On September 21, 1888, certain so-called flour was imported which the importers claimed to be free of duty, and upon which the collector assessed a duty of 2 1/2 cents per pound under the provisions of the act already mentioned, providing for such a duty on 'other starch,' etc. Samples of the merchandise in question were submitted to the United States chemist at the port of New York, who found the article to be tapioca starch, and under the department's decisions of July 7, 1883, and January 11, 1887, it was held that flour made from tapioca although chemically a starch, was to be admitted free of duty under the provisions for tapioca, without regard to the use to which it was ultimately intended.

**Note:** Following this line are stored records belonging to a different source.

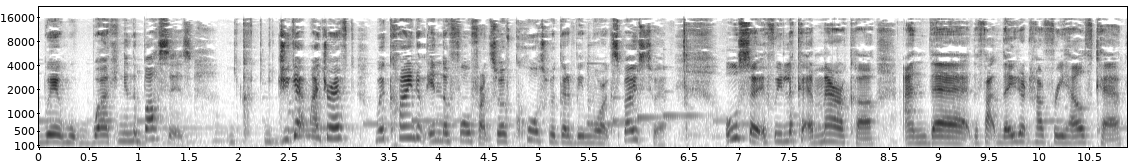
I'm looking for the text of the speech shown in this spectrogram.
we're working in the buses. Do you get my drift? We're kind of in the forefront, so of course we're going to be more exposed to it. Also, if we look at America and their the fact they don't have free healthcare,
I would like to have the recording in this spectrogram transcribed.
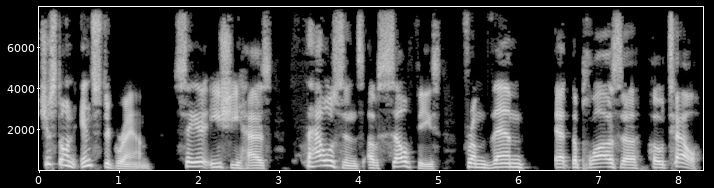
Just on Instagram, Seiya Ishii has thousands of selfies from them at the Plaza Hotel.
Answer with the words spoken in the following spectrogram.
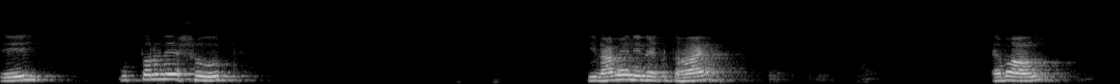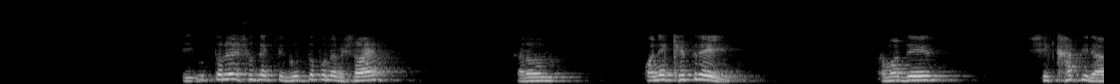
এই উত্তোলনের সুদ কীভাবে নির্ণয় করতে হয় এবং এই উত্তোলনের সুদ একটি গুরুত্বপূর্ণ বিষয়, কারণ অনেক ক্ষেত্রেই আমাদের শিক্ষার্থীরা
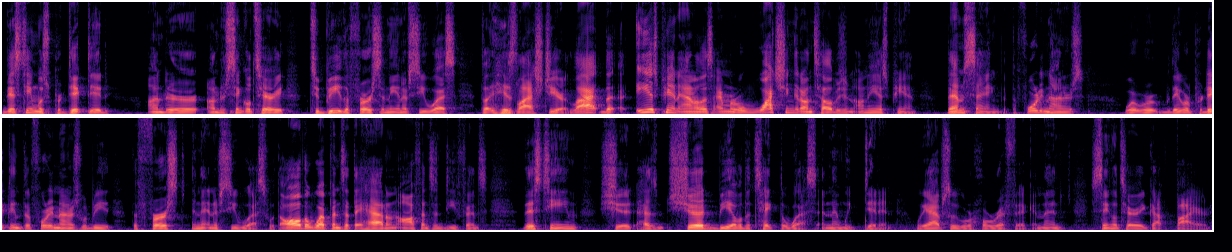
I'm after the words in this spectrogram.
this team was predicted under under Singletary to be the first in the NFC West the, his last year. La, the ESPN analysts, I remember watching it on television on ESPN, them saying that the 49ers were, they were predicting that the 49ers would be the first in the NFC West. With all the weapons that they had on offense and defense, this team should has should be able to take the West, and then we didn't. We absolutely were horrific. And then Singletary got fired.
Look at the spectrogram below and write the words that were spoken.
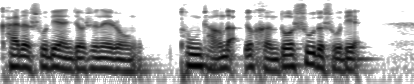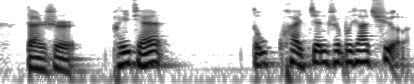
开的书店就是那种通常的有很多书的书店，但是赔钱，都快坚持不下去了。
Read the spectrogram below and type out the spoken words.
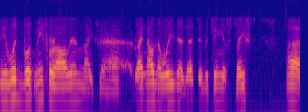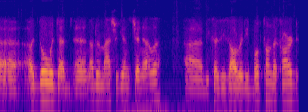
they would book me for all in, like uh, right now the way that, that everything is placed, uh, I'd go with that, uh, another match against Janela uh, because he's already booked on the card,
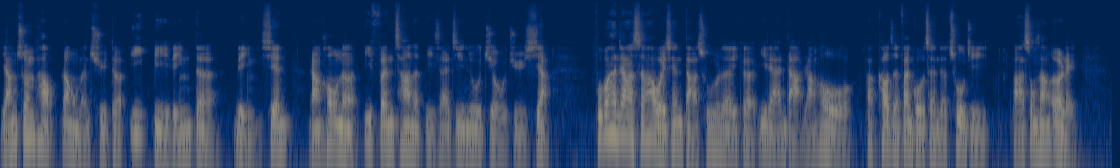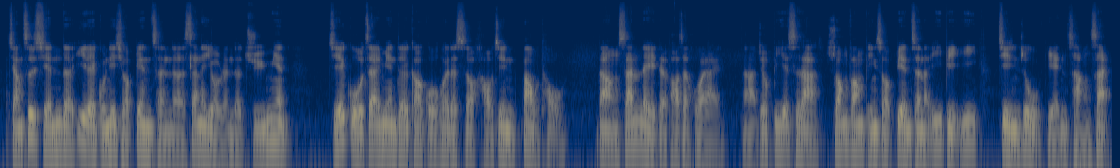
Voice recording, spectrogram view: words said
阳春炮，让我们取得一比零的领先。然后呢，一分差的比赛进入九局下，富邦悍将的申浩伟先打出了一个一垒打，然后靠着范国成的触及把他送上二垒。蒋志贤的一垒滚地球变成了三垒有人的局面，结果在面对高国辉的时候，豪进爆头，让三垒的跑者回来，那就 BS 啦，双方平手，变成了一比一，进入延长赛。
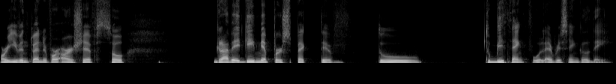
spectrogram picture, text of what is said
or even 24 hour shifts. So, grabe, it gave me a perspective to to be thankful every single day,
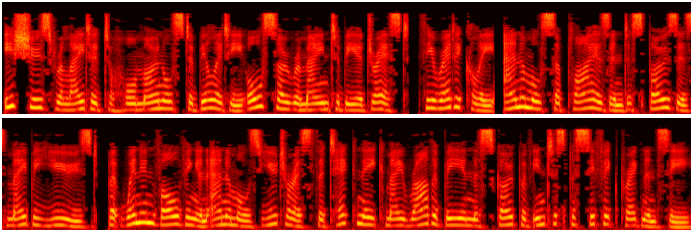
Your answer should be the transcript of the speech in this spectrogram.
Issues related to hormonal stability also remain to be addressed. Theoretically, animal suppliers and disposers may be used, but when involving an animal's uterus, the technique may rather be in the scope of interspecific pregnancy.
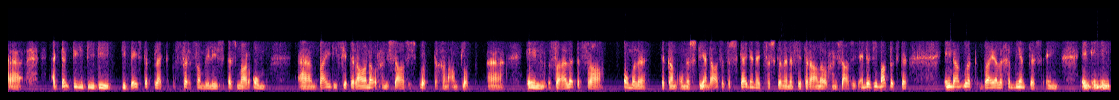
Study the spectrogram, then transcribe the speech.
uh ek dink die die die die beste plek vir families is maar om ehm uh, by die veterane organisasies ook te gaan aanklop. Uh en vir hulle te vra om hulle te kan ondersteun. Daar's 'n verskeidenheid verskillende veterane organisasies en dis die maklikste en dan ook by hulle gemeentes en en en, en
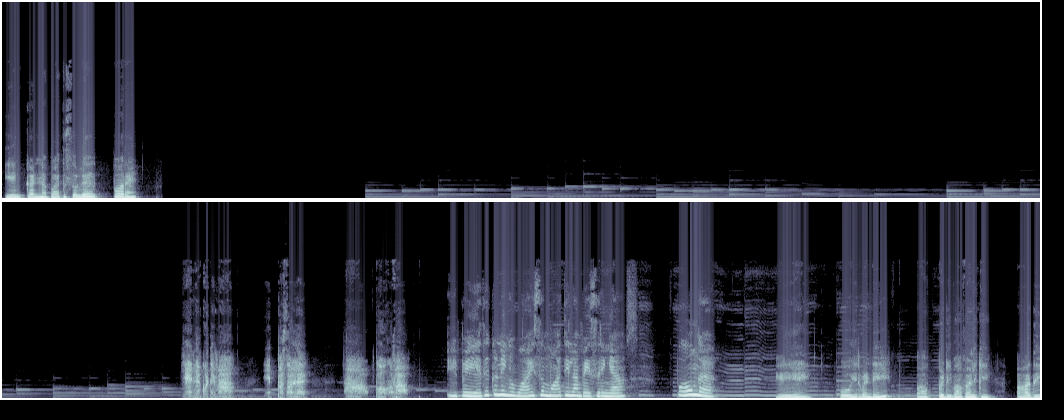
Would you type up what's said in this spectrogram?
என் கண்ணை பார்த்து சொல்லு. போறேன். என்ன குட்டிமா? இப்ப சொல்லு. ஆ, போகவா இப்போ எதுக்கு நீங்க வாய்ஸை மாத்திலாம் பேசுறீங்க? போங்க. ஏய் போயிருவேண்டி. அப்படி வா வலிக்கு ஆதி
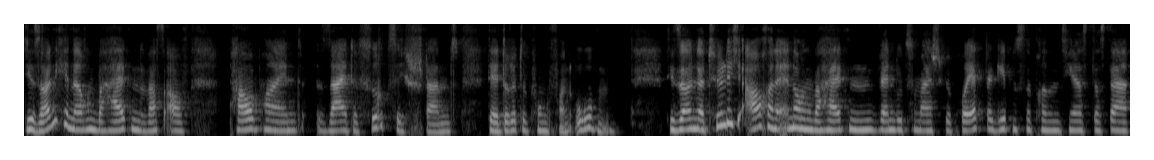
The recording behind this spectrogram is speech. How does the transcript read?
Die sollen nicht in Erinnerung behalten, was auf PowerPoint Seite 40 stand, der dritte Punkt von oben. Die sollen natürlich auch in Erinnerung behalten, wenn du zum Beispiel Projektergebnisse präsentierst, dass da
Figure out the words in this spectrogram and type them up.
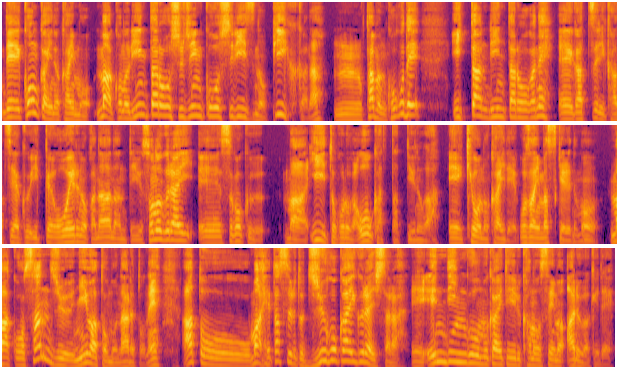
で、今回の回も、まあこの林太郎主人公シリーズのピークかなうん、多分ここで一旦林太郎がね、えー、がっつり活躍一回終えるのかななんていう、そのぐらい、えー、すごくまあ、いいところが多かったっていうのが、えー、今日の回でございますけれども、まあ、こう32話ともなるとね、あと、まあ、下手すると15回ぐらいしたら、えー、エンディングを迎えている可能性もあるわけで、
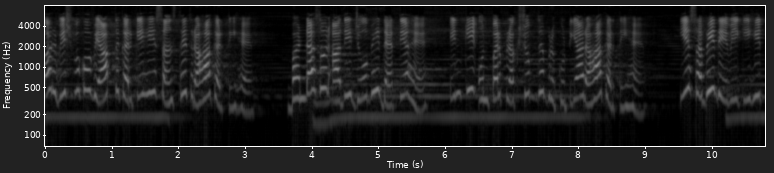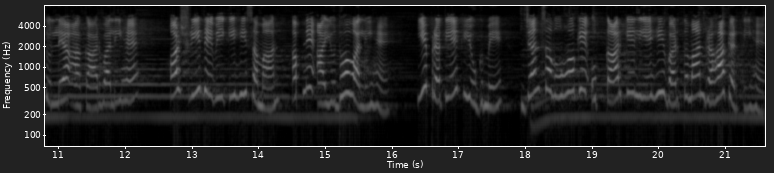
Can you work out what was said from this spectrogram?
और विश्व को व्याप्त करके ही संस्थित रहा करती है भंडासुर आदि जो भी दैत्य हैं, इनकी उन पर प्रक्षुब्ध भ्रुकुटियाँ रहा करती हैं। ये सभी देवी की ही तुल्य आकार वाली हैं और श्री देवी की ही समान अपने आयुधों वाली हैं। ये प्रत्येक युग में जन समूहों के उपकार के लिए ही वर्तमान रहा करती हैं।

The appeal was allowed, and the collector directed to reliquidate the entry and to take measures for refunding the duties exacted. Treasury Department Decisions, supra, No. 9031.
These decisions were principally based upon the provisions of the acts which related to tapioca (one decision being exclusively upon the tapioca provision), and although in some cases in which the question as to tapioca arose the act also provided for the free entry of root flour, the decisions that tapioca flour was entitled to free entry were substantially founded upon the tapioca provision in the act, and not upon the root flour item.
Subsequently, when Congress by the act of 1890 omitted root flour from the free list and imposed a duty upon starch and all preparations, from whatever substance produced, fit for use as starch, we do not think that any argument can be drawn therefrom in favor of the construction which would impose a duty on tapioca flour as a preparation fit for use as starch, while at the same time there is a clause in the act providing for free entry of tapioca, the substance tapioca flour being one of its forms. Many other flours might come under [176 U.S. 156, 167] the denomination of root flour which were not specially declared in the act to be free from duty, and the dropping of the root flour from the free list might relegate such flour to the dutiable list. Not so as to tapioca flour which is still found in the free list. The omission of root flour from the free list, therefore, had no effect upon tapioca flour, and if there had been an intention to include it in the dutiable list, especially after these repeated decisions of the Treasury that it was entitled to free admission as tapioca, we cannot but believe that Congress would have expressed that intention with reasonable clearness.
The judgment of the Circuit Court of Appeals of the Ninth Circuit should be reversed, and that of the Circuit Court for the Northern District of California affirmed, and the case remanded to that court with such directions, and it is so ordered.